[Extracted records]
((

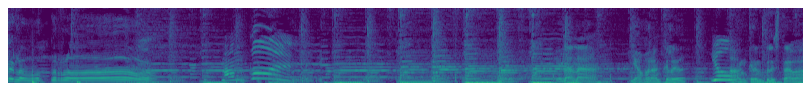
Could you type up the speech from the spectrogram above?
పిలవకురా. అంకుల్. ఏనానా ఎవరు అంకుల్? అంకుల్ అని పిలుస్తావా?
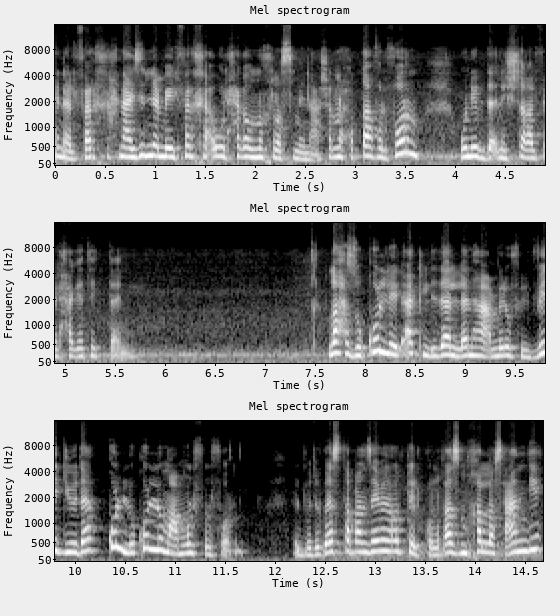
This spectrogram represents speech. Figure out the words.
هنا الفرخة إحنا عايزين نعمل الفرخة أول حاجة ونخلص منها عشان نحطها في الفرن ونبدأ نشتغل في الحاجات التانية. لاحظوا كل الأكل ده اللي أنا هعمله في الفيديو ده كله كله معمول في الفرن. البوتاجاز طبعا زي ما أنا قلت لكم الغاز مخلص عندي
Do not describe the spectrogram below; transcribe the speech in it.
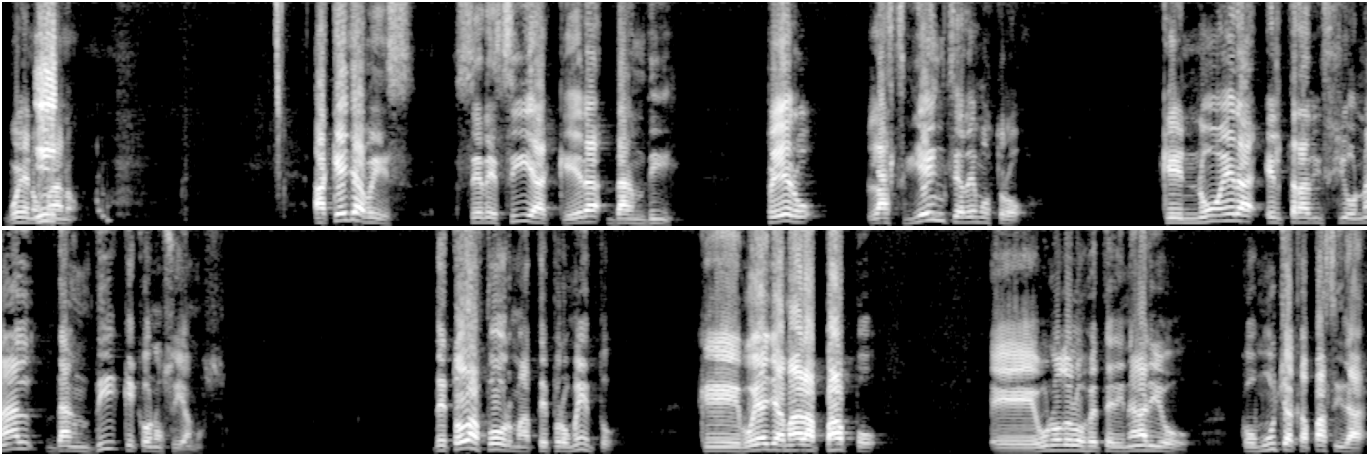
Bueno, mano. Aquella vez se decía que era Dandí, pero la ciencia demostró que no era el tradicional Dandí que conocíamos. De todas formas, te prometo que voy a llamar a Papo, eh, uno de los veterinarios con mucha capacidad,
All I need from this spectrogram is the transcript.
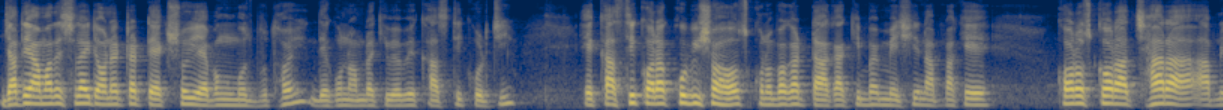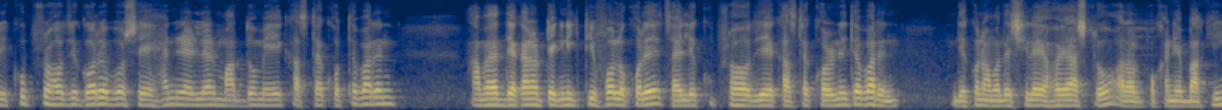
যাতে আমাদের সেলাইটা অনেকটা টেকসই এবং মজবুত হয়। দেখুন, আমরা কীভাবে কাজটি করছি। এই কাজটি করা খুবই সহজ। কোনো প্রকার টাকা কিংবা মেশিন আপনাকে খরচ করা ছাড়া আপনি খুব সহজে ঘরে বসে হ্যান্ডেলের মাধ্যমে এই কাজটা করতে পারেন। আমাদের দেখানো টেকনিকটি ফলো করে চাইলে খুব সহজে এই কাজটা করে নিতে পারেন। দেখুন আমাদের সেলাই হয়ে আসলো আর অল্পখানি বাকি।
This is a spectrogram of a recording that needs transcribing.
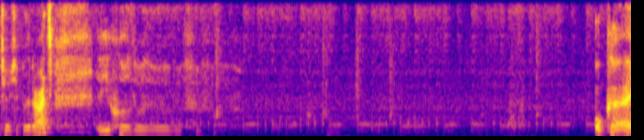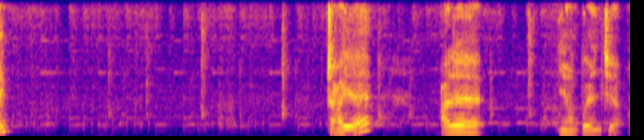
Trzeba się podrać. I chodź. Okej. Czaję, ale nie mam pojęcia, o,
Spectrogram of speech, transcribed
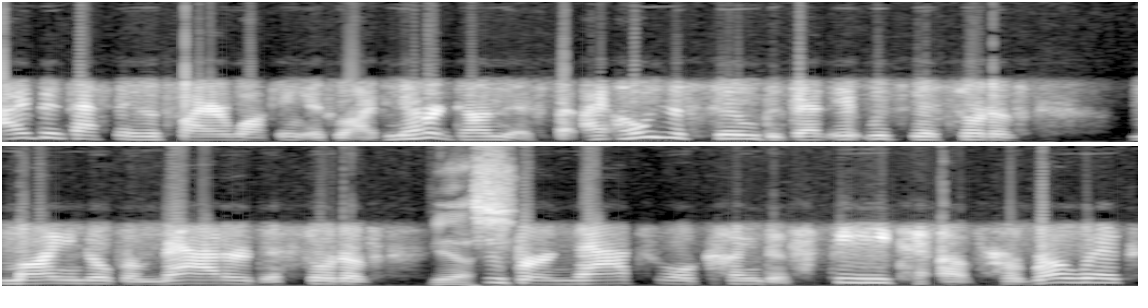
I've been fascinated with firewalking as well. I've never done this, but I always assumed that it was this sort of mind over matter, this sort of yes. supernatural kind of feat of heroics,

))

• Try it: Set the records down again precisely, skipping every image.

• Answer for the task:
Could you type up the speech from the spectrogram above?
పిలవకురా. అంకుల్. ఏనానా ఎవరు అంకుల్? అంకుల్ అని పిలుస్తావా?
This spectrogram represents speech. Figure out the words.
هنا الفرخة إحنا عايزين نعمل الفرخة أول حاجة ونخلص منها عشان نحطها في الفرن ونبدأ نشتغل في الحاجات التانية. لاحظوا كل الأكل ده اللي أنا هعمله في الفيديو ده كله كله معمول في الفرن. البوتاجاز طبعا زي ما أنا قلت لكم الغاز مخلص عندي
Do not describe the spectrogram below; transcribe the speech in it.
Bueno, mano. Aquella vez se decía que era Dandí, pero la ciencia demostró que no era el tradicional Dandí que conocíamos. De todas formas, te prometo que voy a llamar a Papo, eh, uno de los veterinarios con mucha capacidad,
All I need from this spectrogram is the transcript.
যাতে আমাদের সেলাইটা অনেকটা টেকসই এবং মজবুত হয়। দেখুন, আমরা কীভাবে কাজটি করছি। এই কাজটি করা খুবই সহজ। কোনো প্রকার টাকা কিংবা মেশিন আপনাকে খরচ করা ছাড়া আপনি খুব সহজে ঘরে বসে হ্যান্ডেলের মাধ্যমে এই কাজটা করতে পারেন। আমাদের দেখানো টেকনিকটি ফলো করে চাইলে খুব সহজে এই কাজটা করে নিতে পারেন। দেখুন আমাদের সেলাই হয়ে আসলো আর অল্পখানি বাকি।
This is a spectrogram of a recording that needs transcribing.
Trzeba się podrać. I chodź. Okej. Czaję, ale nie mam pojęcia, o,
Spectrogram of speech, transcribed
I've been fascinated with firewalking as well. I've never done this, but I always assumed that it was this sort of mind over matter, this sort of yes. supernatural kind of feat of heroics,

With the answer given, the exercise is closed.